Erosion. That’s what scientists now say created Haleakala Crater—not an explosive caldera. Not a volcanic force “rending the mountaintop in twain,” as the folks in Izzy’s time suggested. Erosion continues today. It works like this: Trade winds coming from the northeast get trapped among the tall mountains on Maui’s windward side, gathering into clouds, from which rain falls. Over millions of years, the rain erodes the rock, creating deep valleys and gulches. In the case of Ko’olau and Kaupo Gaps, when the two river valleys met up—and gave way—Haleakala Crater was formed. I presume it continues to grow in size today. Maybe even the whole of New York with its own exploding population in the 139 years since Izzy visited could still fit inside the crater today.
The point about science is this: It changes. Maybe someday, someone will read these words—these so-called facts—and chide, “They didn’t know anything back then.” I expect so.

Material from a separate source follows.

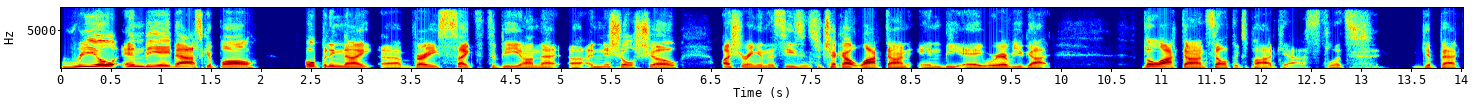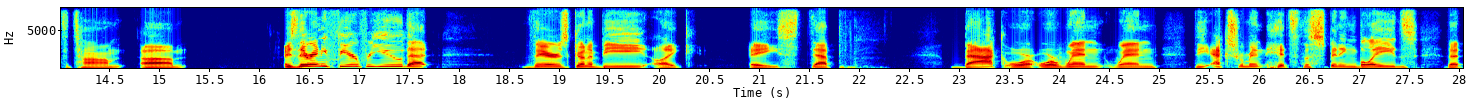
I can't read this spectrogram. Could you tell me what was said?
real NBA basketball opening night. Uh, very psyched to be on that uh, initial show ushering in the season. So check out Locked On NBA wherever you got the Locked On Celtics podcast. Let's get back to Tom. Um, is there any fear for you that there's going to be like a step back or or when when the excrement hits the spinning blades that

Science isn’t the only thing in life that changes. The reason I’d signed up for this adventure started as a way to be in service, to give back to the place in which I live, to pick bull thistles. Then, as the adventure neared, and I discovered the blue moon would rise on our first night inside Haleakala, I got all excited about that. But I pretty much forgot about the blue moon by the time we started hiking down Kaupo Gap in the rain. There were just too many other things happening—blooming ahinahina, rare native birds, blackened toenails, and new friends. That is, the entirety of a new experience was forming—one complete with unexpected delights as well as challenges, discomforts and disappointments—and it was the combination of all these elements, not any one, that guaranteed the adventure would be one that stuck. There was no way this three-day adventure into Haleakala would fall into the abyss of forgotten memory.
Science. Expectations. We’re probably all familiar with changes in weather. The rain stopped about the time we hit the band of koa trees, under which we rested and ate lunch—peanut butter and jelly sandwich for me. I peeled off my rain jacket and pants. Soon, we would hit a fence, a park boundary, and our surroundings would change. We’d enter the dry forest zone, also known as a cattle ranch. The ranch owners are good friends of Haleakala National Park. They allow hikers access through their land to reach the park. However, there is a line drawn across the mountain—the fence—that illustrates without words how grazing changes a landscape. On one side, lush native forest; on the other vast open areas with a few big trees strewn across grassy fields. And cows. With a couple curious bulls thrown in to keep a hiker in step.